• What you have to do:
Give the data again in full, exactly as written below.

[Data excerpts]
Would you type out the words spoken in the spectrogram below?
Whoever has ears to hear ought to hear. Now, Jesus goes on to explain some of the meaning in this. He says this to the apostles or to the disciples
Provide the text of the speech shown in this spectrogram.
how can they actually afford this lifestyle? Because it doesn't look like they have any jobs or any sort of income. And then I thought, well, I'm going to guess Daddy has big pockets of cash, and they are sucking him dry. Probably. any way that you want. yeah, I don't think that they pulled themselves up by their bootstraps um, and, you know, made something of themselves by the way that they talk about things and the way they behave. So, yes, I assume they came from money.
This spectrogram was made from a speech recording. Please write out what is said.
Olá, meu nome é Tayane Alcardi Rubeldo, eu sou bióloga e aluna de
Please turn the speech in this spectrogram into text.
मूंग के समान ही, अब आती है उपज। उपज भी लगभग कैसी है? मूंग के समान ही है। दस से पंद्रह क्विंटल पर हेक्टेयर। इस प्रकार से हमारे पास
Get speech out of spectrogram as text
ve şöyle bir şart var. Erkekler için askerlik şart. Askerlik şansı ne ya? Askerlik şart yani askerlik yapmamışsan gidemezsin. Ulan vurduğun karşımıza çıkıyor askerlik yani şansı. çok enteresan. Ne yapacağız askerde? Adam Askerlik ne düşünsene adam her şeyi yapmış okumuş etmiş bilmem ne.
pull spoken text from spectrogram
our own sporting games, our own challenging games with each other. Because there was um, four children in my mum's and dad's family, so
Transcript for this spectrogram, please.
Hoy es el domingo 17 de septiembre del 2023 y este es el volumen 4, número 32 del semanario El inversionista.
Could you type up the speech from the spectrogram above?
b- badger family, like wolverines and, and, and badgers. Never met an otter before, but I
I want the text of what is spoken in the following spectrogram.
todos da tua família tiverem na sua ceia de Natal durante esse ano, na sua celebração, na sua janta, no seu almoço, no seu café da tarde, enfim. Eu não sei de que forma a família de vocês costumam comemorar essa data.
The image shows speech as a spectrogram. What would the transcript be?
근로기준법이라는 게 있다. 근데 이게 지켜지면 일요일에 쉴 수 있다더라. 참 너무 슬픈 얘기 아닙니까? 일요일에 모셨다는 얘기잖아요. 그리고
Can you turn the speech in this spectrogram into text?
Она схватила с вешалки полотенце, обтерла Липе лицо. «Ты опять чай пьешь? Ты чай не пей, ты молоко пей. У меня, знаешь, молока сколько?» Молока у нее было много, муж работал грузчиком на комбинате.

• Output of the task:
Would you type out the words spoken in the spectrogram below?
Whoever has ears to hear ought to hear. Now, Jesus goes on to explain some of the meaning in this. He says this to the apostles or to the disciples
Provide the text of the speech shown in this spectrogram.
how can they actually afford this lifestyle? Because it doesn't look like they have any jobs or any sort of income. And then I thought, well, I'm going to guess Daddy has big pockets of cash, and they are sucking him dry. Probably. any way that you want. yeah, I don't think that they pulled themselves up by their bootstraps um, and, you know, made something of themselves by the way that they talk about things and the way they behave. So, yes, I assume they came from money.
This spectrogram was made from a speech recording. Please write out what is said.
Olá, meu nome é Tayane Alcardi Rubeldo, eu sou bióloga e aluna de
Please turn the speech in this spectrogram into text.
मूंग के समान ही, अब आती है उपज। उपज भी लगभग कैसी है? मूंग के समान ही है। दस से पंद्रह क्विंटल पर हेक्टेयर। इस प्रकार से हमारे पास
Get speech out of spectrogram as text
ve şöyle bir şart var. Erkekler için askerlik şart. Askerlik şansı ne ya? Askerlik şart yani askerlik yapmamışsan gidemezsin. Ulan vurduğun karşımıza çıkıyor askerlik yani şansı. çok enteresan. Ne yapacağız askerde? Adam Askerlik ne düşünsene adam her şeyi yapmış okumuş etmiş bilmem ne.
pull spoken text from spectrogram
our own sporting games, our own challenging games with each other. Because there was um, four children in my mum's and dad's family, so
Transcript for this spectrogram, please.
Hoy es el domingo 17 de septiembre del 2023 y este es el volumen 4, número 32 del semanario El inversionista.
Could you type up the speech from the spectrogram above?
b- badger family, like wolverines and, and, and badgers. Never met an otter before, but I
I want the text of what is spoken in the following spectrogram.
todos da tua família tiverem na sua ceia de Natal durante esse ano, na sua celebração, na sua janta, no seu almoço, no seu café da tarde, enfim. Eu não sei de que forma a família de vocês costumam comemorar essa data.
The image shows speech as a spectrogram. What would the transcript be?
근로기준법이라는 게 있다. 근데 이게 지켜지면 일요일에 쉴 수 있다더라. 참 너무 슬픈 얘기 아닙니까? 일요일에 모셨다는 얘기잖아요. 그리고
Can you turn the speech in this spectrogram into text?
Она схватила с вешалки полотенце, обтерла Липе лицо. «Ты опять чай пьешь? Ты чай не пей, ты молоко пей. У меня, знаешь, молока сколько?» Молока у нее было много, муж работал грузчиком на комбинате.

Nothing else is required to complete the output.